Authors:Cecilia Hodúr, Szabolcs Kertész, József Csanádi, Gábor Szabó, and Zsuzsanna László
In this study the performance of a vibratory shear-enhanced processing system (VSEP) for the concentration of cheese whey was assessed and compared with a classical, cross-flow, plate and frame membrane configuration system (3DTA) with the same membrane (i.e. a C30F UF regenerated cellulose UF membrane with a 30 kDa molecular weight cutoff). The temperature and pressure dependences of the permeate flux, the permeate flux reduction ratio, the resistances and the rejection values were investigated. Comparison of the two systems revealed a definite advantage for the VSEP system equipped with the same membrane and operated at the same pressure and temperature. The VSEP system yielded a permeate protein retention of 99.7% vs. 74.5% for the 3DTA system, together with a higher average flux: 54 L m
vs. 44.2 L m
. The flux reduction ratio (
) was 0.60 vs. 0.42, and the total resistances 2.87*10
for the VSEP and 3DTA system, respectively.
Authors:Bellahsen Naoufal, Kertész Szabolcs, Pásztory Zoltán, and Hodúr Cecilia
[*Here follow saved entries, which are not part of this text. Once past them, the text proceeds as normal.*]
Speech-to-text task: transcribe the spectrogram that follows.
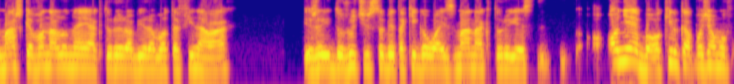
masz Kevona Luneya, który robi robotę w finałach, jeżeli dorzucisz sobie takiego Wisemana, który jest o niebo, o kilka poziomów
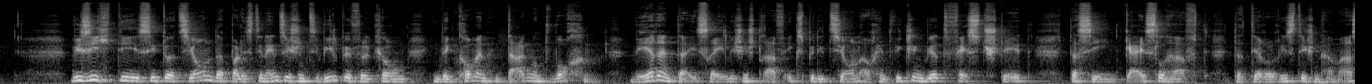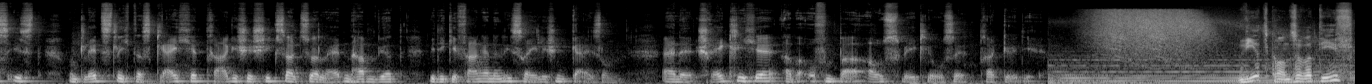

Nutrient removal has become one of the key challenges for wastewater treatment facilities all over the world due to the harmful effect of these pollutants on water bodies and ecosystems known by eutrophication, however, most of the currently used technologies are not focused on nutrients recovery from wastewater. Recently, using agricultural waste/by-products for adsorption of nutrients acquired more interest because of their abundant availability, low-cost, high efficiency and eco-friendly advantages and this method may become more environmentally sustainable through maximizing removal while delivering nutrient and energy recovery technologies with economically attractive return on investment.
This review investigates the application of agricultural waste/by-products as bio-sorbent for phosphate, ammonium and nitrate removal with a focus on the modification methods and the process mechanism including influent parameters, kinetics and isotherms.
Authors:Péter Bor, József Csanádi, Gábor Veréb, Sándor Beszédes, Zita Šereš, Zsuzsanna László, Cecilia Hodúr, and Szabolcs Kertész
To meet the requirements defined by environmental protection regulations effective wastewater treatment is required to process effluents before discharging them into sewers or living waters. While membrane separation offers a quite advantageous method to reduce the organic load of wastewaters, membrane fouling is still limiting its application in wastewater treatment.
In this study, the possibility of membrane fouling reduction by increased shear rates on the surface of the membrane was investigated. 7 and 10 kDa MWCO ultrafiltration and 240 Da nanofiltration membranes were studied, with the use of a laboratory mode Vibratory Shear Enhanced Processing. This work mostly focused on studying the effects of module vibration and recirculation feed flow rate on permeate flux, specific energy demand and membrane rejections. Using the same operation parameters, vibration and non-vibration mode experiments were carried out with high and low recirculation flow rate to have a deeper understanding of the shear rate effects. It can be concluded that higher shear rate had a positive effect on the process: increased shear rate resulted in higher flux, higher overall rejection values, as well as a significantly decreased specific energy demand. By calculating and comparing the shear rates in experiments with different operating parameters, both vibration and nonvibration mode, both low and high recirculation flow rate, we have reached the conclusion that vibration causes a significantly higher shear rate increase than setting the recirculation flow rate high.
Authors:Balázs Lemmer, Szabolcs Kertész, Gábor Keszthelyi-Szabó, Kerime Özel, and Cecilia Hodúr
Membrane separation processes are currently proven technologies in many areas. The main limitation of these processes is the accumulation of matter at the membrane surface which leads to two phenomena: concentration polarization and membrane fouling. According to the publications of numerous authors permeate flux could be increased by sonication. Our work focuses on separation of real broth by sonicated ultrafiltration. The broth was originated from hydrolysis of grounded corn-cob by xylanase enzyme. The filtration was carried out in a laboratory batch stirred cell with a sonication rod sonicator. In our work the effect of the stirring, the intensity of sonication and the membrane-transducer distance was studied on the efficiency of the ultrafiltration and on the quality of separated enzymes. Results reveal that xylanase enzyme can be effectively separated from real fermentation broth by ultrafiltration and enzymes keep their activity after the process. Enzyme activity tests show that low energy sonication is not harmful to the enzyme.